The question of how to be a “good” and “moral” person is one that humanity has been attempting to answer for millenia. This week’s passage, Exodus 20:1-17, has long been viewed as a way to be moral: Follow these Ten Commandments and you are a “good” person. Or at least not a “bad” person. Eleanor herself appeals to the sixth commandment to defend herself from the judgment that she is a bad person: “Look. I might not have been a saint, but it’s not like I killed anybody. I wasn’t an arsonist. I never found a wallet outside of an IHOP and thought about returning it but saw the owner lived out of state so just took the cash and dropped the wallet back on the ground”[1] (Spoiler alert: She definitely did).

It’s comforting to believe in this sort of morality: all you have to do is follow these rules and you are moral.
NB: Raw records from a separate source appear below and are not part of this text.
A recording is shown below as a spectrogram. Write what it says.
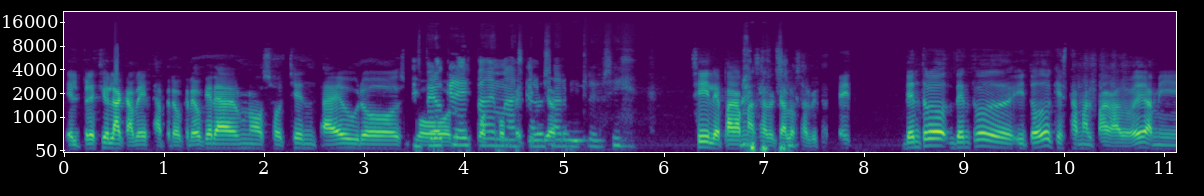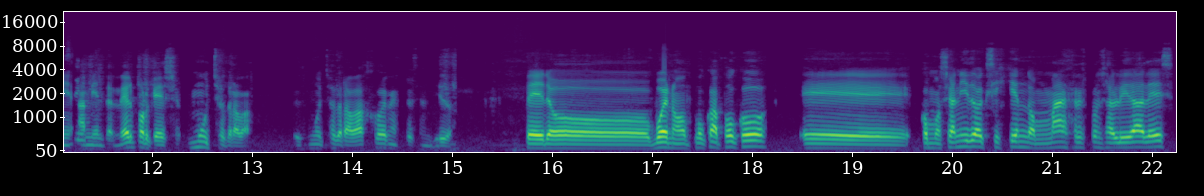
el precio en la cabeza, pero creo que eran unos 80 euros. Espero que les paguen más que a los árbitros, sí. Sí, le pagan más a los árbitros. Eh, dentro, dentro y todo que está mal pagado, ¿eh? a, mi, a mi entender, porque es mucho trabajo. Es mucho trabajo en este sentido. Pero bueno, poco a poco, como se han ido exigiendo más responsabilidades,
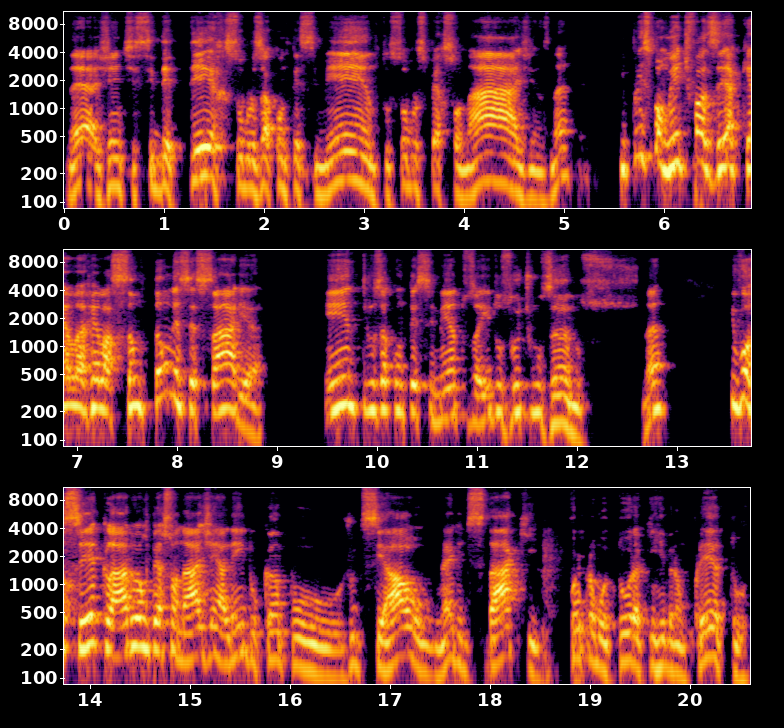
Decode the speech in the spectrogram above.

Holy. Good. It’s a trap that our own Holiness tradition has fallen into: the choking vines of legalism. It’s the same spell that authoritarians are able to cast over entire populations. It’s the comfort of having someone tell you what to do and how to do. The comfort of not having to engage in self-reflection or self-responsibility.

To use the Ten Commandments in this manner is irresponsible and ignoring the context and spirit of the story.

The Israelites receive the Ten Commandments upon their arrival at Mt. Sinai after escaping slavery in Egypt. Before this moment, they are a nation of enslaved people–they have escaped Pharaoh’s army, they have witnessed the miracles of God, they are moving toward the Promised Land. And yet, their collective memory is still dominated by their years of oppression. The injustice they have suffered is still their identity.

The Decalogue offers a new source of identity for Israel: not a list of rules to follow, but an invitation to forge a new identity and new relationships with one another and with God. These aren’t rules meant to control and subjugate, rather societal agreements about what sort of people they will be (though, it must be stated that the Ten Commandments are still products of the time; wives are listed among property, there are still enslaved people despite the fact that the Israelites so recently escaped their own enslavement, etc.).

The ethics of the Ten Commandments are not based upon following ten rules. They are based upon the kind relationships that the Ten Commandments reflect and the identity that the Israelites hope to embody.

“The Good Place” comes to a similar conclusion: In the second season, Eleanor tries to become a “good” person by following rules and engaging in “moral” action only to fail. It is only when her moral journey is based in relationship with the rest of Team Cockroach that she begins to make progress. Without commentary or judgment upon the accuracy of this TV show’s vision of the afterlife, or it’s moral foundations, what The Good Place can illustrate is the limits of good behavior. It’s not enough to follow the rules, one must be shaped in relationship. This is what Jesus concluded in Matthew 22: The Greatest Commandments encourage right relationship with God and with others.

For far too long, the Ten Commandments have been misused. In the United States, displays of the Decalogue have been a consistent battle in the “culture wars” causing strife and division–a sad irony given the intent of the Commandments to create unity and shared identity. However, the invitation to examine the role of these foundational rules in our own communities, families, friendships, and societal relationships is exciting. It is a chance to engage in the hard work of self-examination and reflect upon the state of these relationships, our motivation, intent, and the results of our actions. It’s hard work, but supremely holy work.

[1] The Good Place Ep. 1